Portability is an important factor for many road cyclists and mountain bikers. If you're a fan of the standard locking lever head type, the Bontrager Air Support is 7 cm shorter and has a smaller diameter barrel. If you want to go extra light and portable the Portland Design Works Ninja is only 14.7 cm long and weighs only 73 grams.
Looks and Design
The look of the Peakini 2 isn't anything spectacular, it does just look like a generic frame pump. It does, however, get a few extra points for design. The bayonet style locking handle is a great way to keep the pump closed when on a frame or in a hydration pack. It is also the only standard locking-lever head style pump in our review that has a T handle.
If looks and design are a deal breaker for you, the Lezyne Gauge Drive HV is a more sleek looking mountain bike pump. The Topeak Road Morph G is one of our favorite designs because it is a frame pump that performs as well as many floor pumps, and the Portland Design Works Ninja has some very innovative features for a frame pump/CO2 inflation hybrid.

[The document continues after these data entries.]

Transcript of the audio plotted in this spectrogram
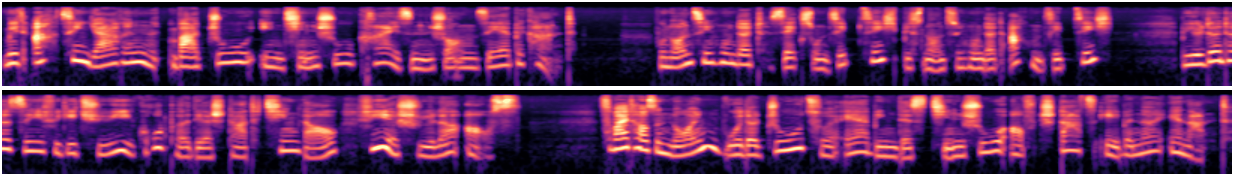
Mit 18 Jahren war Zhu in Qinshu-Kreisen schon sehr bekannt. Von 1976 bis 1978 bildete sie für die Qi-Gruppe der Stadt Qingdao vier Schüler aus. 2009 wurde Zhu zur Erbin des Qinshu auf Staatsebene ernannt.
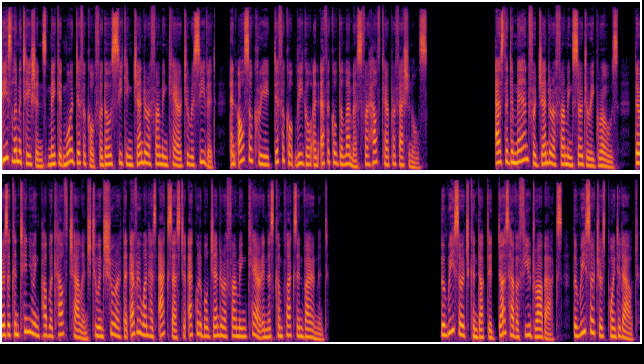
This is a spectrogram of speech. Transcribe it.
These limitations make it more difficult for those seeking gender affirming care to receive it, and also create difficult legal and ethical dilemmas for healthcare professionals. As the demand for gender affirming surgery grows, there is a continuing public health challenge to ensure that everyone has access to equitable gender affirming care in this complex environment. The research conducted does have a few drawbacks, the researchers pointed out.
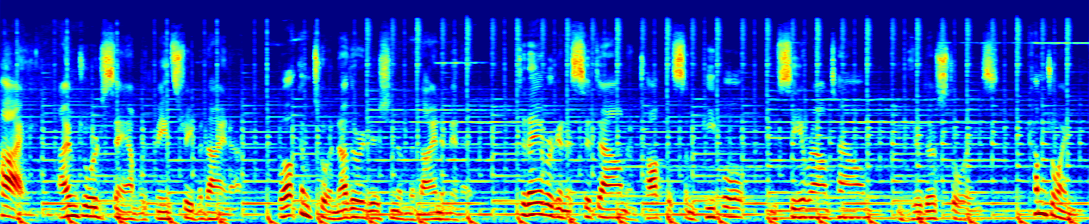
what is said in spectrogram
Hi, I'm George Sam with Main Street Medina. Welcome to another edition of Medina Minute. Today we're going to sit down and talk with some people you see around town and hear their stories. Come join me.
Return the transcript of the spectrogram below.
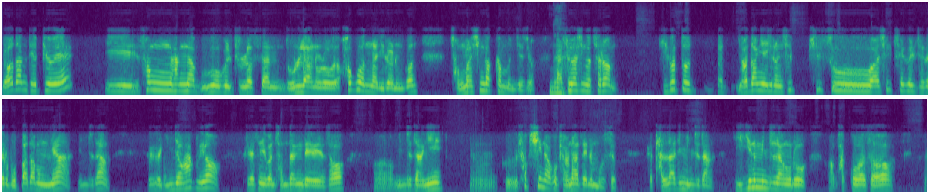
여당 대표의 이 성상납 의혹을 둘러싼 논란으로 허구한 날 이러는 건 정말 심각한 문제죠. 네. 말씀하신 것처럼 이것도 여당의 이런 실, 실수와 실책을 제대로 못 받아먹냐 민주당 그거 인정하고요. 그래서 이번 전당대회에서 어, 민주당이 어, 그 혁신하고 변화되는 모습, 그 달라진 민주당, 이기는 민주당으로 어, 바꿔서 어,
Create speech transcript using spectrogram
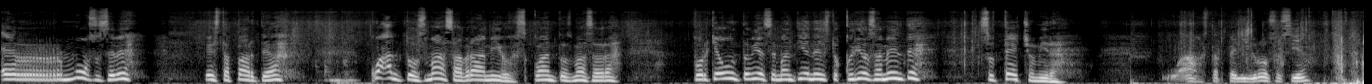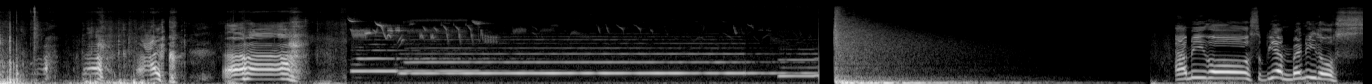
hermoso se ve esta parte, ¿ah? ¿Cuántos más habrá, amigos? ¿Cuántos más habrá? Porque aún todavía se mantiene esto, curiosamente, su techo, mira. Wow, está peligroso, ¿sí? Eh? Amigos, bienvenidos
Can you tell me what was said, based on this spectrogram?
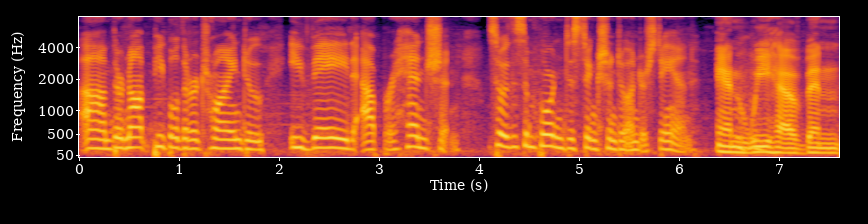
Um, they're not people that are trying to evade apprehension. So it's an important distinction to understand. and we have been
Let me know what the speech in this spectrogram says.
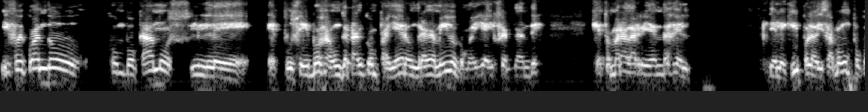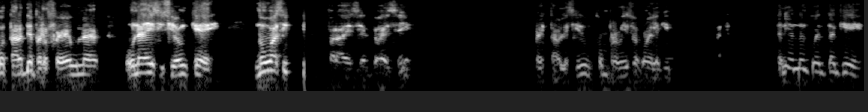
Y fue cuando convocamos y le expusimos a un gran compañero, un gran amigo como es Jair Fernández, que tomara las riendas del, del equipo. Le avisamos un poco tarde, pero fue una, una decisión que no va a ser para decirlo así. Establecido un compromiso con el equipo, teniendo en cuenta que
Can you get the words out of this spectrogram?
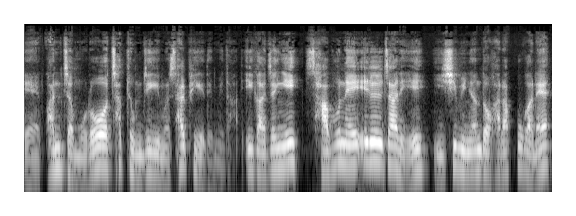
예, 관점으로 차트 움직임을 살피게 됩니다. 이 과정이 4분의 1 자리 22년도 하락 구간의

Being made mostly out of plastic, the Peakini 2 is not the most durable pump on the market. Also, the slide-on heads are infamous for wearing out over time when compared to metal threads. The main flaw with the design in regards to durability is that to change from Presta to Schrader valve mode, you have to partially disassemble the head. There are small pieces that could easily get lost or damaged, in which case the pump is useless. One feature that does help a bit with durability is the dust cover on the head. If you're going to have this pump mounted on your frame, especially on a mountain bike, the cover should help add some longevity to your purchase.
Frame pumps with aluminum barrels and rubber end caps are a bit more durable. The Lezyne Road Drive, the Lezyne Gauge Drive HV, and the Pro Bike Tool Mini Bike Pump with Gauge all possess these features.
The Topeak Peakini 2 is a great all around pump. When it comes to road bike applications, it is not the easiest to get a tire up to a high psi, but it does eventually get it done. As far as mountain bike tires go, it performed as well as the best of them and even outperformed the competition at high psi. If you care more about performance over style, and you want a reliable pump that does it all, the Peakini 2 is the one.
The Peakini 2 is the winner of our Best Buy Award, meaning that it has tremendous value. On road tires, it performs as well or better than frame pumps that cost many times its price. As far as mountain bike tire pumping performance, it was one of the best. For $15.99, it is a bargain that is hard to beat.
If the goal was to design an affordable frame pump that performs like the best of them, then Topeak hit the nail on the head when they made the Peakini 2. With a standard locking lever style head and the folding T handle, this pump is incredibly easy to use. What sets the Peakini 2 apart from the competition is the pumping power it has on mountain bike tires. Combine the performance with the price, and you have the recipe for a great frame pump.
— Ross Patton